Last Update: 2017-02-27; Next Expected Update: ND

The network identified the following topics as focuses for its periodical workshops: Uses of open data within government for innovation and efficiency (Samos, July 2014); Encouraging data usage by commercial developers (Lisbon, December 2014); Open Data Priorities and Engagement (Timisoara, March 2015); A self sustaining business model for open data (Krems, May 2015); Using and extending core vocabularies for greater interoperability (Berlin, November 2015).
The Nexa Center will be involved in all workshops (within the organizing committee, or presenting research).

The Nexa intern Lorenzo Canova (now research fellow) -with Antonio Vetrò, Marco Torchiano, Federico Morando, and Raimondo Iemma- presented his paper OpenCoesione and Monithon - a transparency effort in the first Share-PSI2.0 workshop in Samos. OpenCoesione is the Italian portal reporting spending data of the 2007-2013 European Cohesion funds. The paper analyzes the way information is structured and exposed in the portal, and presents evidence on how open data can positively affect transparency and efficiency of public sector bodies.
Conclusion and results of the workshop can be found here.

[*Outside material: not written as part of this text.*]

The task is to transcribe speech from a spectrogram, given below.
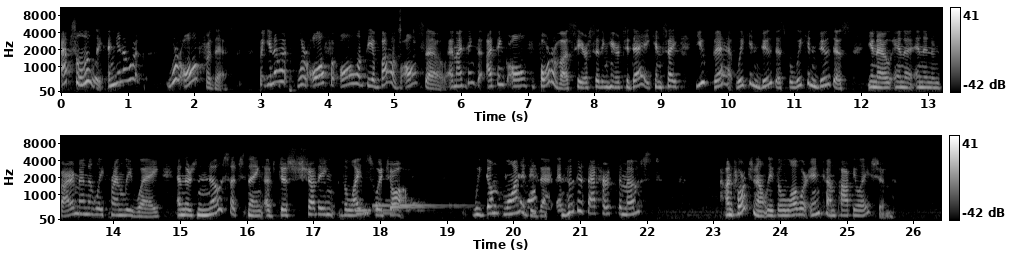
Absolutely. And you know what? We're all for this. But you know what? We're all for all of the above also. And I think I think all four of us here sitting here today can say, you bet we can do this, but we can do this, you know, in, a, in an environmentally friendly way. And there's no such thing as just shutting the light switch off. We don't want to do that. And who does that hurt the most? Unfortunately, the lower income population.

On the 3rd and 4th of December 2014, the Nexa Research Fellow Lorenzo Canova attended the workshop in Lisbon on "Encouraging open data usage by commercial developers" (see here for the workshop description). The workshop takeaways are described in this report .
The 5th of december 2014, the first project review took place in Lisbon, with positive outcome. In this occasion, it was agreed with the rewievers to concentrate, as regards the best practices document, more on policy oriented best practices than on technical ones.

On the 16th and 17th of March 2015, the Nexa Research Fellow Lorenzo Canova attended the workshop in Timisoara on "Open Data Priorities and Engagement" (see here for the workshop description). The workshop presentations and notes are available here, the final report is available here. .

On the 20-21st of May 2015 the workshop "A self sustaining business model for open data" took place in Krems together with the CeDEM15 conference. Lorenzo and Raimondo attended the events. The workshop takeaways are available here.

In the context of this project, in July 2015, Lorenzo has presented the new results obtained by the analysis on the Italian public procurement data at the Samos Summit 2015 on ICT-enabled Governance.

Several best practices (BPs) have been defined and can be found on this page. Lorenzo and the Nexa Center have especially contributed to the BPs regarding data quality assestment and feedback procedures to improve data quality.

The final Share PSI workshop "Maximising interoperability — core vocabularies, location-aware data and more" took place in Berlin on the 25-26th of November 2015. The description of the workshop and the call for participation is available on the this page.

On September 14th 2016 the final project review took place in Brussels. The outcomes were positive and it seems likely that there will be be a recommendation from the reviewers that the Commission task the European Data Portal with maintaining the Share PSI Community.

In January 2017, the EU Data Portal has published a copy of the all-encompassing Share-PSI best practices document (of which Lorenzo Canova and the Nexa Center staff are editors), See here